- A well-funded and stronger mandate for an independent Office of Accountability
- Adequate funding and the creation of a multilingual and culturally competent Hate Crime Hotline
- Pro-active engagement and recruitment of KSO from the diverse populations that it serves
We must choose our representatives wisely. It is essential to elect candidates who not only have a vision for our community but also possess the compassion and understanding needed to address the complex and sensitive issues that affect our neighbors. Sofia Aragon’s recent comments have cast doubt on her ability to fulfill this role effectively. We must demand better from those who seek to serve us at King County Council District 8, and that starts with a sincere apology from candidate Aragon.
Sofia Aragon’s response:
Let’s learn from the past and resist the divisiveness of the present
By Sofia Aragon
The day after an ANNPHI Candidate Tea Time event at the Wing Luke, I received a message from a long-time acquaintance regarding Tommy Le. She said I’d lost her respect and that I should read the hundreds of legal pleadings in public view and shared links of articles. As an attorney, I felt compelled to “study up” and was ready to dive into reading.
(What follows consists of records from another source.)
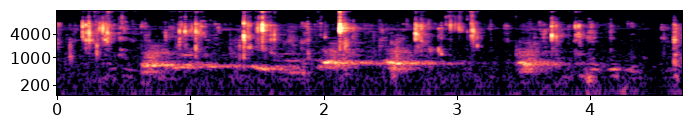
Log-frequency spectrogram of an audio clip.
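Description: Close, wet chewing and lip-smacking: a string of irregular short clicks from someone eating a soft rice-flour pitha filled with coconut and sugar.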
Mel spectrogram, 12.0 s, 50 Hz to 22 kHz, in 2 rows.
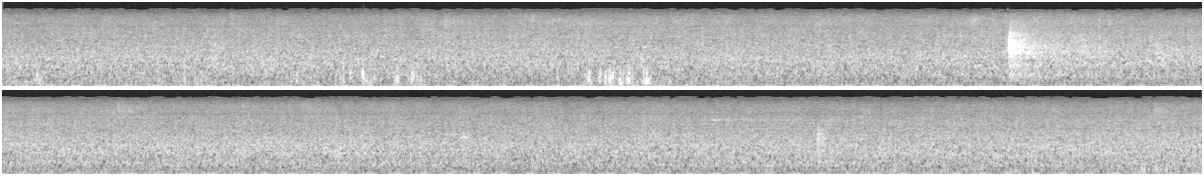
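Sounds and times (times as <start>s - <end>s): ship machinery drone: 0.0s - 12.0s.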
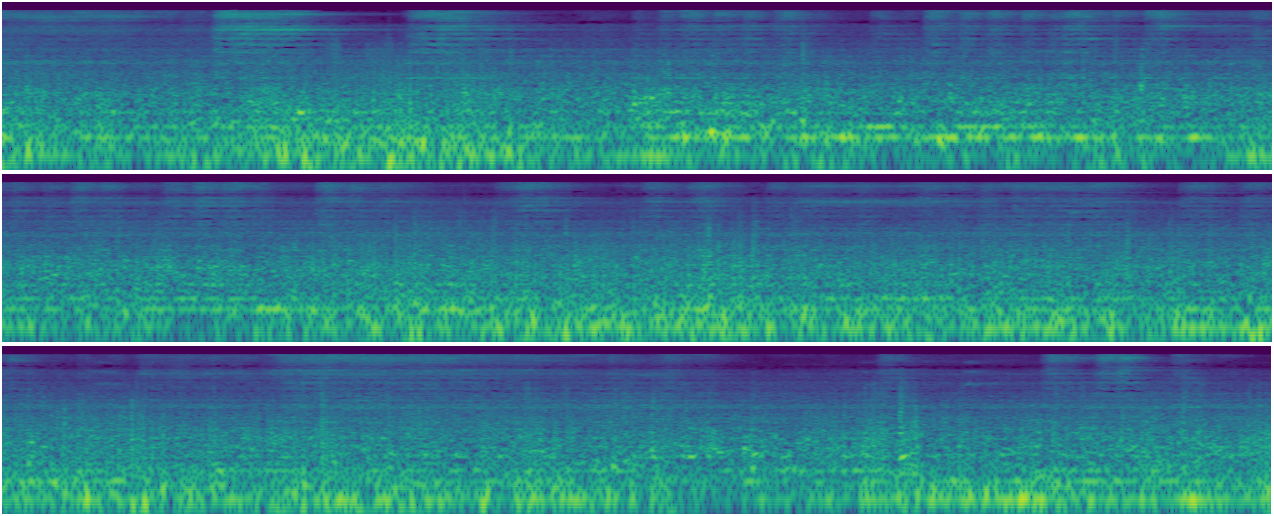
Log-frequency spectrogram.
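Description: Express passenger train running along the track, heard from a carriage window: a steady rumble of wheels on rail, with clicks over the rail joints scattered throughout.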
With the exception of one article, which didn’t have the hundreds of legal pleadings she referred to, I was frustrated to find the articles no longer available through the links she shared.
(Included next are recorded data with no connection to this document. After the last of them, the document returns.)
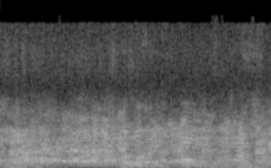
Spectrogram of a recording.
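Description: Guests talking over one another: steady conversational babble from a crowd, with one nearer voice standing out.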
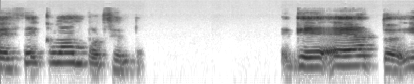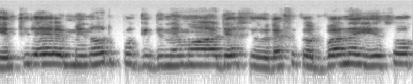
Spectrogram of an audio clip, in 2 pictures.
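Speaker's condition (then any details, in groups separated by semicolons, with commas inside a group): Ataxic cerebral palsy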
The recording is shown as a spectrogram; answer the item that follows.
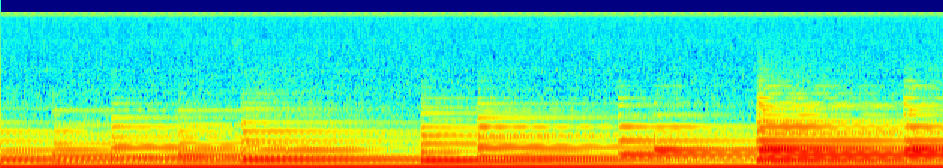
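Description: Electronic keyboard playing slow, sustained chords alone, moving to a new chord every second or so, with a louder, fuller chord about five seconds in.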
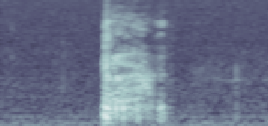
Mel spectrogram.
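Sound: coughing and throat clearing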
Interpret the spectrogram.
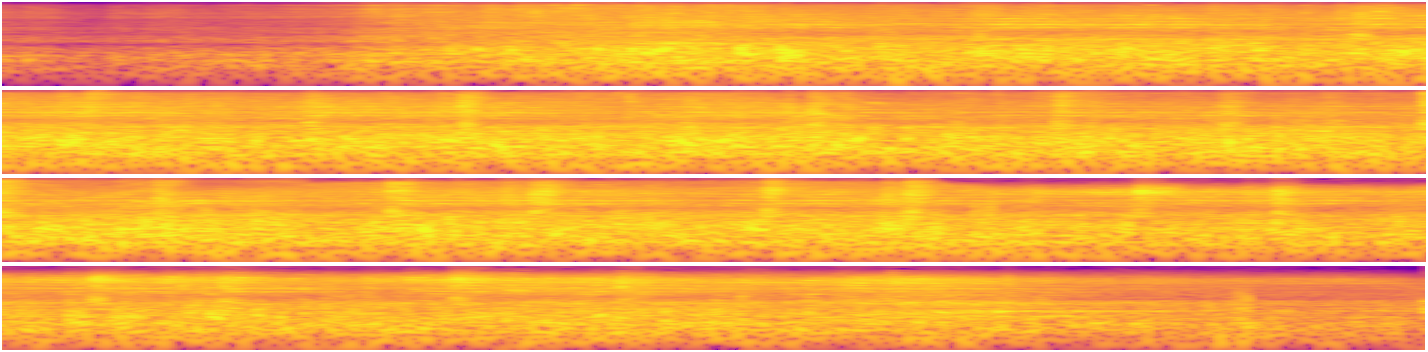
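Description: Diesel-hauled passenger train passing close by, the coaches rumbling and their wheels clicking over the rail joints. It builds up over the first two seconds and eases off near the end.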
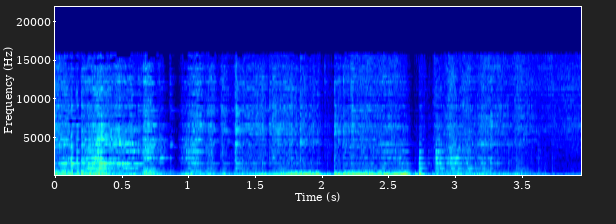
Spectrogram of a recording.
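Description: A large, hollow, empty, smoky-white frosted quartz crystal singing bowl is held in both hands while fingertips and short painted nails rub and tap along its outer rim and sides, with the mallet left unused. The result is quiet, dry scraping and light tapping over faint steady tones, with no sustained singing ring building up.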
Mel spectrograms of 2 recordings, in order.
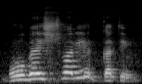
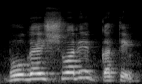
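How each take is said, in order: Both takes have the same delivery.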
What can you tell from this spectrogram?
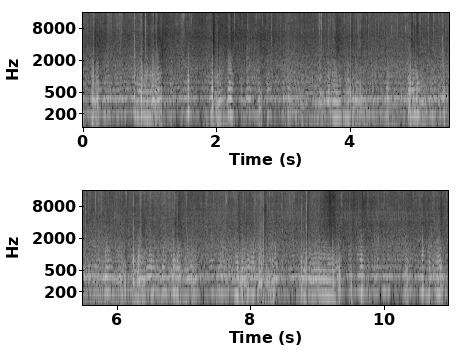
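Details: Swarm of yellowjackets from a ground nest attacking a camera set up to record their flights, stinging it hundreds of times: a dense, loud, continuous droning buzz of many wasps, with wingbeats and bodies thudding and tapping against the equipment.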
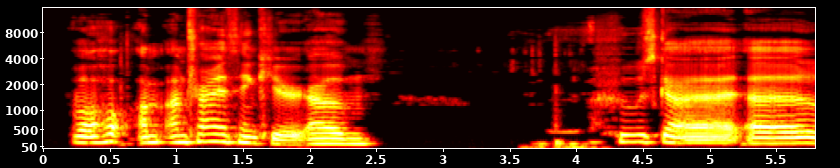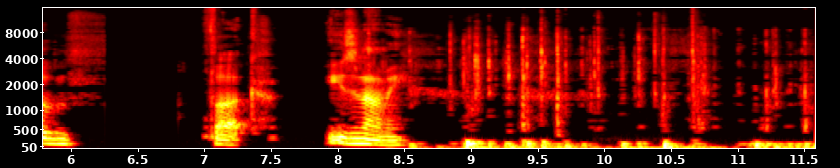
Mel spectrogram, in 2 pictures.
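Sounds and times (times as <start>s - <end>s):
speech: 0.2s - 2.6s, 4.1s - 6.2s, 7.0s - 9.1s
furious typing on a computer keyboard: 3.6s - 4.3s, 8.5s - 11.5s.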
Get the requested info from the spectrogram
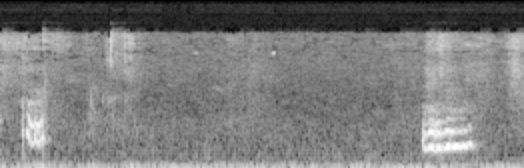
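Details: Angry domestic cat: a brief, low, strained cry early on and a harsher, louder yowl of about half a second near the end, over a steady low hum.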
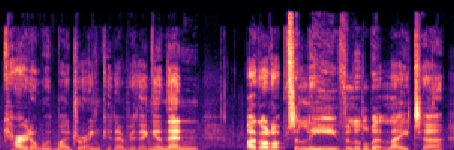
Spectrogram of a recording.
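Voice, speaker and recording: A woman's voice: low voice, fairly even intonation, fast. British female streamer, informal and playful, meandering self-interrupting chat, slight background noise. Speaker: livestream host and reader. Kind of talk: casual livestream chat.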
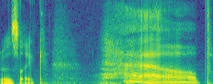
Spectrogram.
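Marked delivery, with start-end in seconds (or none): 1.0-2.1 put-on soft, quiet cries, higher pitched. Retelling a stranger softly calling for help: imitating soft calls for help. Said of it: "started off very s-, like, soft".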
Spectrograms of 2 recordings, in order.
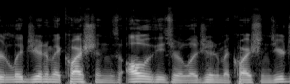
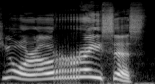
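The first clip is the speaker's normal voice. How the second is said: mock accuser; 6 dB louder, much slower than usual. Mocking critics' stock accusation.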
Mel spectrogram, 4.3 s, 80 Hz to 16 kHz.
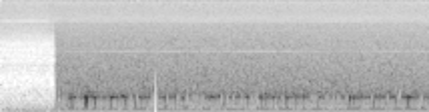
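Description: Steady low drone of the Cirrus SR20's engine and propeller in the cabin, heard through the aircraft intercom. It opens with a burst of radio hiss that cuts off about half a second in, and there is a single short click a little later.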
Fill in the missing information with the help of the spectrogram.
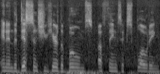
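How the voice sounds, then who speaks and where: Higher-voiced man reporting live over loud outdoor noise. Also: fairly even intonation, normal speed, rough recording. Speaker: field reporter. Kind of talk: live breaking news reporting. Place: outdoors at a trailhead in high wind.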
As a nurse, I have worked with families dealing with the grief and loss due to a death of a loved one and it never gets any easier. Trying to help family members with loss can make you feel powerless. This is because you can’t give them the one thing they want; you can’t bring their family member back.
I reflect on how the death of Tommy Le is put into a context of a campaign and, more specifically, discussed in a candidate forum where my opponent and I have differing views on public safety. These forums are set up for debate and divisiveness. Incredibly complex and emotional issues need more time to discuss than what is given or deserved. I can say little more than acknowledging that police brutality is not acceptable and that Tommy Le’s death was tragic. That could never be enough for the depth of loss Tommy Le’s family and how the community feels. The way the stage was set to discuss what happened to Tommy Le inevitably re-opened and put salt in old wounds that will never heal, and I’m so sorry that they had to relive an incredibly painful moment in their lives.
What did I take away from this forum? This strengthens my commitment to improve public safety so that the Asian Pacific Islander community can feel safe. The recent hate crimes this year alone of home invasions against Asian elderly, the vandalism inflicted on the Wing Luke Museum, insensitive comments about a young Asian woman by police, exposure to open air drug use that drove away customers from Little Saigon are only a few examples as to why the API community does not feel safe.
Perpetuating divisiveness is a strategy for halting open and honest conversations about public safety. While divisiveness in the form of controversy is key to shedding light on issues that need to be discussed, it can also be an enemy against the solidarity needed to solve problems that affect entire communities. My hope for Mr. Thai—and all of us—is to resist the divisiveness that campaigns want to create in communities. Let’s not allow ourselves to be divided and conquered. We need to be empathetic and supportive of one another, especially when our critics are not.